■ **Items listed in a dataset**:
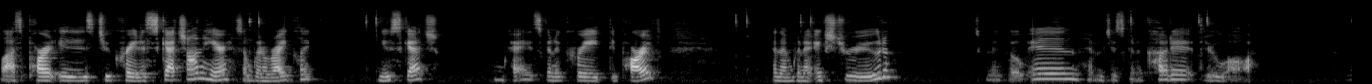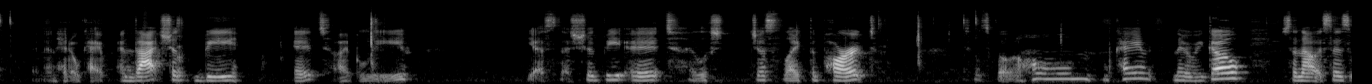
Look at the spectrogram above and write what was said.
Last part is to create a sketch on here. So I'm going to right click, new sketch. Okay. It's going to create the part. And I'm going to extrude. It's going to go in. I'm just going to cut it through all. And then hit OK. And that should be it, I believe. Yes, that should be it. It looks just like the part. So let's go to home. Okay, there we go. So now it says,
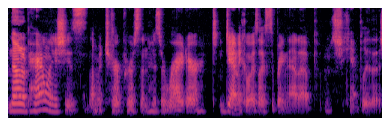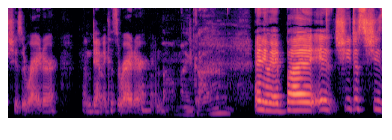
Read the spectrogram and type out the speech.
No, and apparently she's a mature person who's a writer. Danica always likes to bring that up. She can't believe that she's a writer. And Danica's a writer. And Oh my god. anyway, but it she just she's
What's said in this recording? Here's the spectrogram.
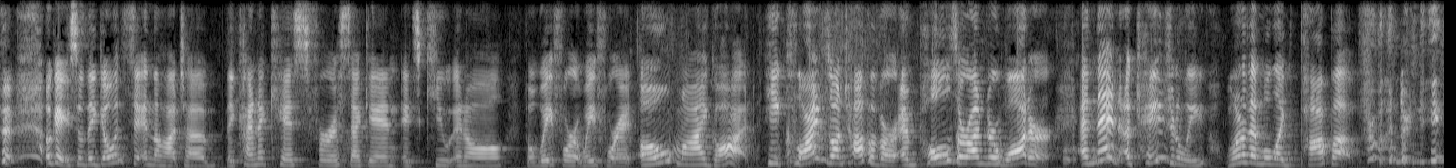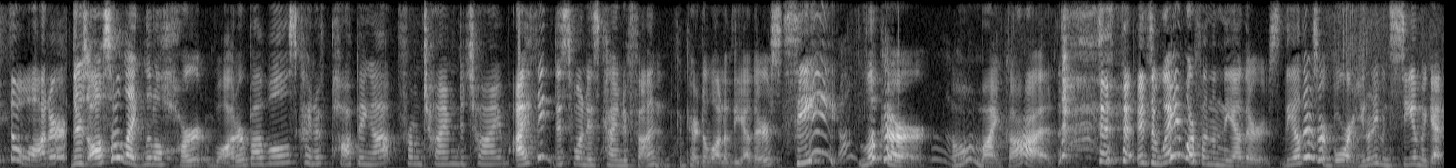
okay, so they go and sit in the hot tub. They kind of kiss for a second. It's cute and all, but wait for it, wait for it. Oh my God. He climbs on top of her and pulls her underwater. And then occasionally one of them will like pop up from underneath the water. There's also like little heart water bubbles kind of popping up from time to time. I think this one is kind of fun compared to a lot of the others. See? Oh, look at her. Oh my god. it's way more fun than the others. The others are boring. You don't even see them again.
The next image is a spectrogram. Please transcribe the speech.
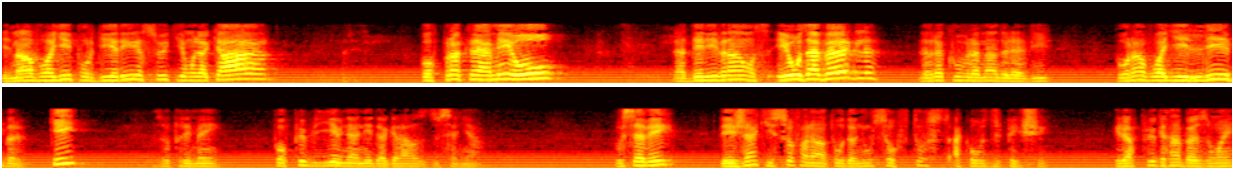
Il m'a envoyé pour guérir ceux qui ont le cœur, pour proclamer aux la délivrance et aux aveugles le recouvrement de la vie, pour envoyer libre qui? Les opprimés, pour publier une année de grâce du Seigneur. Vous savez, les gens qui souffrent alentour de nous souffrent tous à cause du péché. Et leur plus grand besoin,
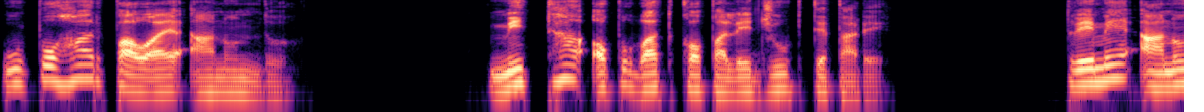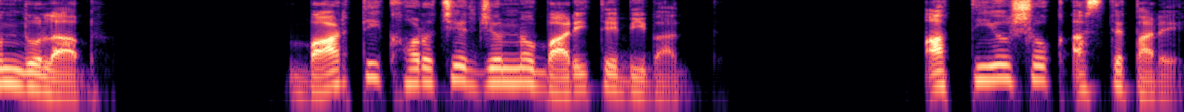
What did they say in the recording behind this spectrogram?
উপহার পাওয়ায় আনন্দ। মিথ্যা অপবাদ কপালে জুটতে পারে। প্রেমে আনন্দ লাভ। বাড়তি খরচের জন্য বাড়িতে বিবাদ। আত্মীয় শোক আসতে পারে।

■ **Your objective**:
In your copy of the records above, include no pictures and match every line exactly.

■ **Output of the exercise**:
Look at the spectrogram above and write what was said.
Last part is to create a sketch on here. So I'm going to right click, new sketch. Okay. It's going to create the part. And I'm going to extrude. It's going to go in. I'm just going to cut it through all. And then hit OK. And that should be it, I believe. Yes, that should be it. It looks just like the part. So let's go to home. Okay, there we go. So now it says,
Read the spectrogram and type out the speech.
No, and apparently she's a mature person who's a writer. Danica always likes to bring that up. She can't believe that she's a writer. And Danica's a writer. And Oh my god. anyway, but it she just she's
What's said in this recording? Here's the spectrogram.
okay, so they go and sit in the hot tub. They kind of kiss for a second. It's cute and all, but wait for it, wait for it. Oh my God. He climbs on top of her and pulls her underwater. And then occasionally one of them will like pop up from underneath the water. There's also like little heart water bubbles kind of popping up from time to time. I think this one is kind of fun compared to a lot of the others. See? Oh, look at her. Oh my god. it's way more fun than the others. The others are boring. You don't even see them again.
The next image is a spectrogram. Please transcribe the speech.
Il m'a envoyé pour guérir ceux qui ont le cœur, pour proclamer aux la délivrance et aux aveugles le recouvrement de la vie, pour envoyer libre qui? Les opprimés, pour publier une année de grâce du Seigneur. Vous savez, les gens qui souffrent alentour de nous souffrent tous à cause du péché. Et leur plus grand besoin,
What did they say in the recording behind this spectrogram?
উপহার পাওয়ায় আনন্দ। মিথ্যা অপবাদ কপালে জুটতে পারে। প্রেমে আনন্দ লাভ। বাড়তি খরচের জন্য বাড়িতে বিবাদ। আত্মীয় শোক আসতে পারে।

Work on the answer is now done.